No pictures should appear in the copy. Reproduce exactly the lines from the one containing "I need you to" through the end of the material below.

*-*-*

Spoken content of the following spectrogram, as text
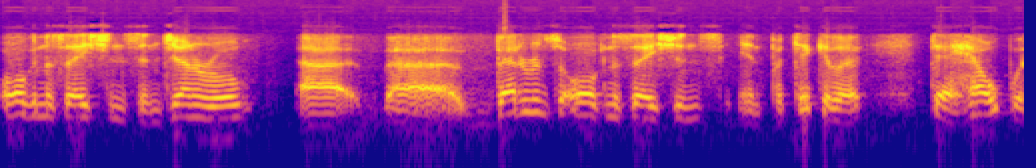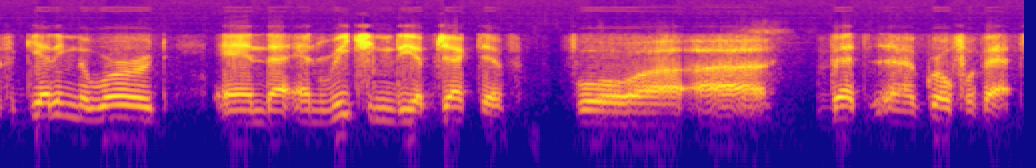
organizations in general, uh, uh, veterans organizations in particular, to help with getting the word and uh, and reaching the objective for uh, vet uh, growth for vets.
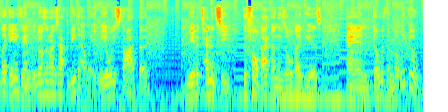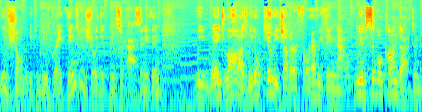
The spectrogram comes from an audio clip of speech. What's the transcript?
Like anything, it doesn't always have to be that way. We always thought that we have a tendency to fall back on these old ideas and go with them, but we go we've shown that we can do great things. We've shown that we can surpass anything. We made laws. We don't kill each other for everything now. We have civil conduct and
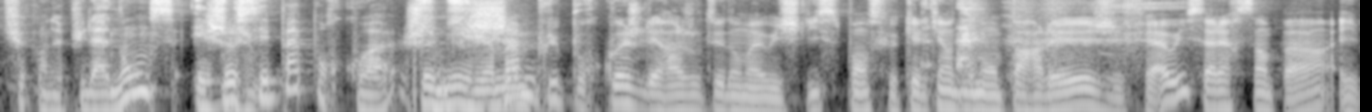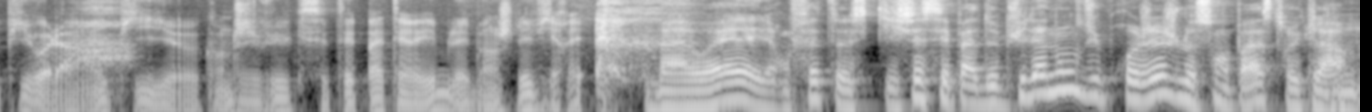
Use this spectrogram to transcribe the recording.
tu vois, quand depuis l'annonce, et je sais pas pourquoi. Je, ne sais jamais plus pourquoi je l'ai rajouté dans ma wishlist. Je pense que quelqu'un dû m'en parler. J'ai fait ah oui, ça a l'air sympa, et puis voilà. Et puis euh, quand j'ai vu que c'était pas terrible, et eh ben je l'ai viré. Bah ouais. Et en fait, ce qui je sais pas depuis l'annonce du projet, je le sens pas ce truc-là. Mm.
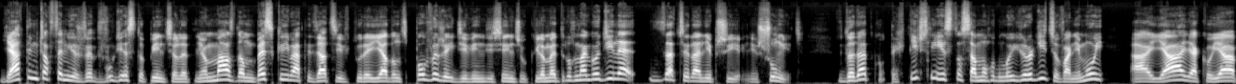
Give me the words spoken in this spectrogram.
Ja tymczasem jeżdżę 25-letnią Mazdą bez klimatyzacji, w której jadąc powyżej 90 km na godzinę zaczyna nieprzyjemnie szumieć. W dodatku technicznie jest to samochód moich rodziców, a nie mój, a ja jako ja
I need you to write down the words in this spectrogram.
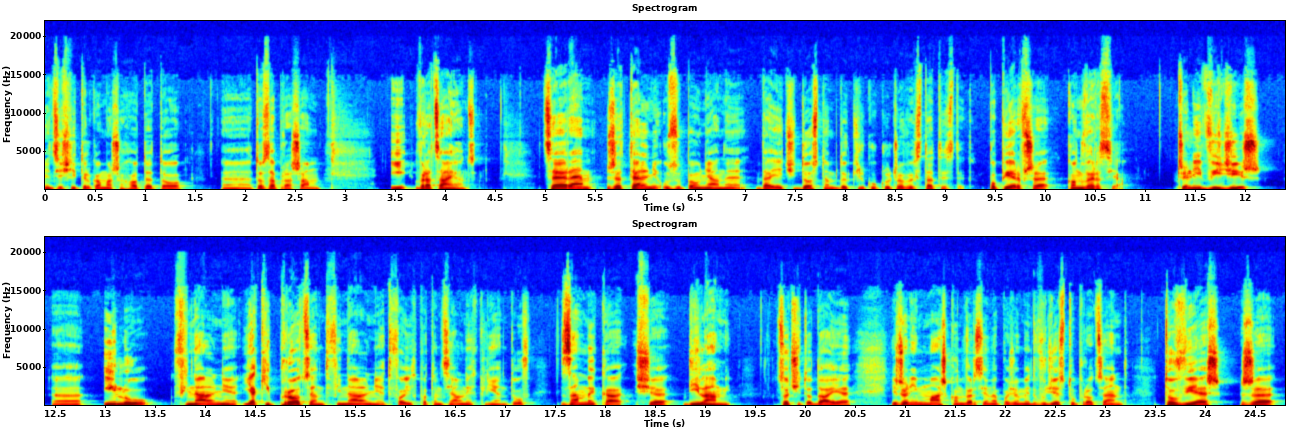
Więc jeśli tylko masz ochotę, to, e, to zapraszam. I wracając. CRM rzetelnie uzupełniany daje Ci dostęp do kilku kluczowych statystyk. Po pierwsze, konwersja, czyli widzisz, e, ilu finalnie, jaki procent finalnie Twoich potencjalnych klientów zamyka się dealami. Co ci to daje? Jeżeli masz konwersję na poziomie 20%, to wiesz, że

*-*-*

THE ANSWER -
I need you to write down the words in this spectrogram.
Więc jeśli tylko masz ochotę, to, e, to zapraszam. I wracając. CRM rzetelnie uzupełniany daje Ci dostęp do kilku kluczowych statystyk. Po pierwsze, konwersja, czyli widzisz, e, ilu finalnie, jaki procent finalnie Twoich potencjalnych klientów zamyka się dealami. Co ci to daje? Jeżeli masz konwersję na poziomie 20%, to wiesz, że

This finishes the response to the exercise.